(Collected data)
=== Begin Enclosure ===
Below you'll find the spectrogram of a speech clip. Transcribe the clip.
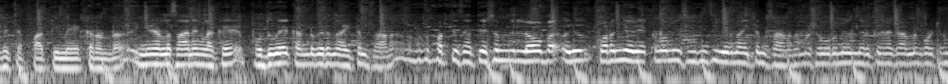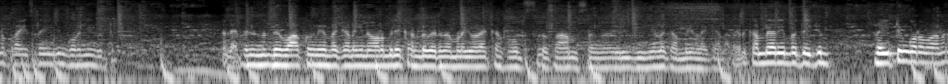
പിന്നെ ചപ്പാത്തി മേക്കറുണ്ട്. ഇങ്ങനെയുള്ള സാധനങ്ങളൊക്കെ പൊതുവേ കണ്ടുവരുന്ന ഐറ്റംസാണ് നമുക്ക് പർച്ചേസ് അത്യാവശ്യം ലോ ഒരു കുറഞ്ഞ ഒരു എക്കണോമി സീരീസ് വരുന്ന ഐറ്റംസാണ് നമ്മൾ ഷോറൂമിൽ നിന്ന് എടുക്കുന്നതിനെക്കാളും കുറച്ചും കൂടെ പ്രൈസ് റേഞ്ചും കുറഞ്ഞ് കിട്ടും. അല്ല പിന്നെ വാക്കും എന്നൊക്കെ ആണെങ്കിൽ നോർമലി കണ്ടുവരുന്ന നമ്മൾ ഇവിടെയൊക്കെ ഫോക്സ് സാംസങ് എൽ ജി ഇങ്ങനെയുള്ള കമ്പനികളൊക്കെയാണ്. അതായത് കമ്പയർ ചെയ്യുമ്പോഴത്തേക്കും റേറ്റും കുറവാണ്.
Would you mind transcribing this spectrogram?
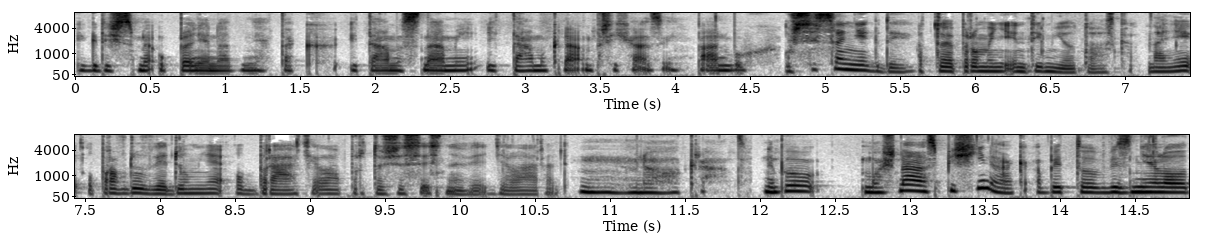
i když jsme úplně na dně, tak i tam s námi, i tam k nám přichází Pán Bůh. Už jsi se někdy, a to je pro mě intimní otázka, na něj opravdu vědomě obrátila, protože jsi nevěděla rady? Mm, mnohokrát. Nebo Možná spíš jinak, aby to vyznělo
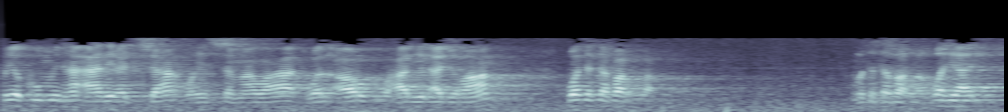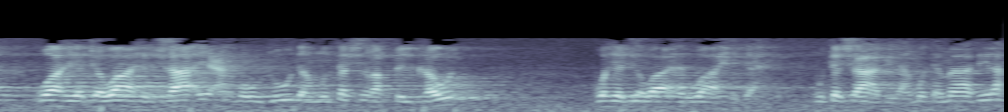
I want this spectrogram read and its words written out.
فيكون منها هذه الأجسام وهي السماوات والأرض وهذه الأجرام وتتفرق. وتتفرق. وهي وهي جواهر شائعة موجودة منتشرة في الكون وهي جواهر واحدة متشابهة متماثلة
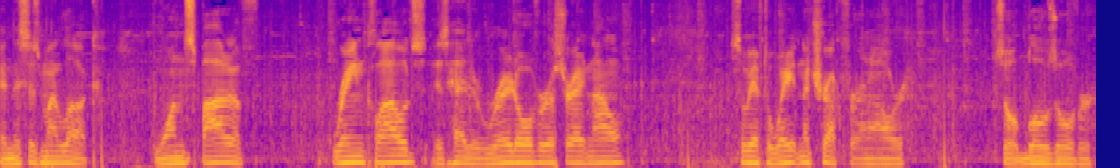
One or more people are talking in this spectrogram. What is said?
And this is my luck. One spot of rain clouds is headed right over us right now. So we have to wait in the truck for an hour so it blows over.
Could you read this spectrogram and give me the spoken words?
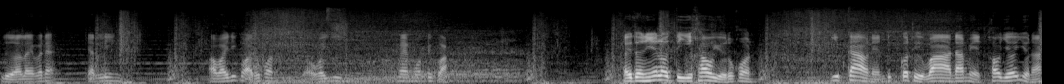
เหลืออะไรไหมเนี่ยแกลลิงเอาไว้ดีกว่าทุกคน เดี๋ยวไว้ยิงแม่มดดีกว่า ไอตัวนี้เราตีเข้าอยู่ทุกคน29เนี่ยก็ถือว่าดาเมจเข้าเยอะอยู่นะ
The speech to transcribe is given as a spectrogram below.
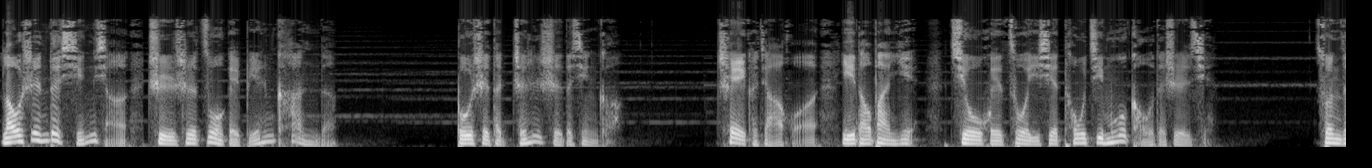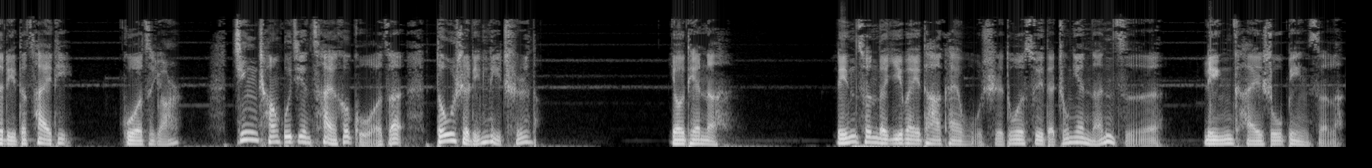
老实人的形象只是做给别人看的，不是他真实的性格。这个家伙一到半夜就会做一些偷鸡摸狗的事情。村子里的菜地、果子园经常不见菜和果子，都是林立吃的。有天呢，邻村的一位大概五十多岁的中年男子林开书病死了。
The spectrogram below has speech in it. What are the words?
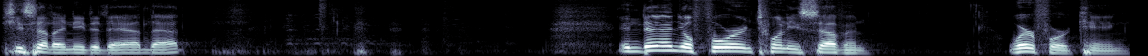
She said I needed to add that. In Daniel 4 and 27, Wherefore, King,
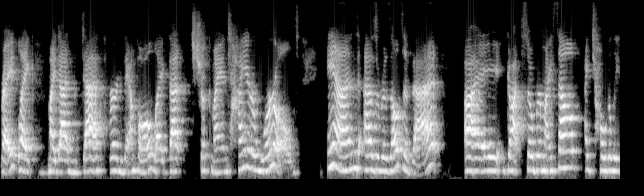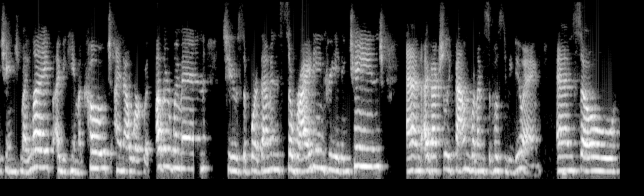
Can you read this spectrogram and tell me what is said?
Right? Like my dad's death, for example, like that shook my entire world. And as a result of that, I got sober myself. I totally changed my life. I became a coach. I now work with other women to support them in sobriety and creating change. And I've actually found what I'm supposed to be doing. And so,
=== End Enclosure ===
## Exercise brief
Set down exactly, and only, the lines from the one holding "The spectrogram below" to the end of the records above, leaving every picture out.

## Worked solution
The spectrogram below has speech in it. What are the words?
She said I needed to add that. In Daniel 4 and 27, Wherefore, King,
Can you read this spectrogram and tell me what is said?
Right? Like my dad's death, for example, like that shook my entire world. And as a result of that, I got sober myself. I totally changed my life. I became a coach. I now work with other women to support them in sobriety and creating change. And I've actually found what I'm supposed to be doing. And so,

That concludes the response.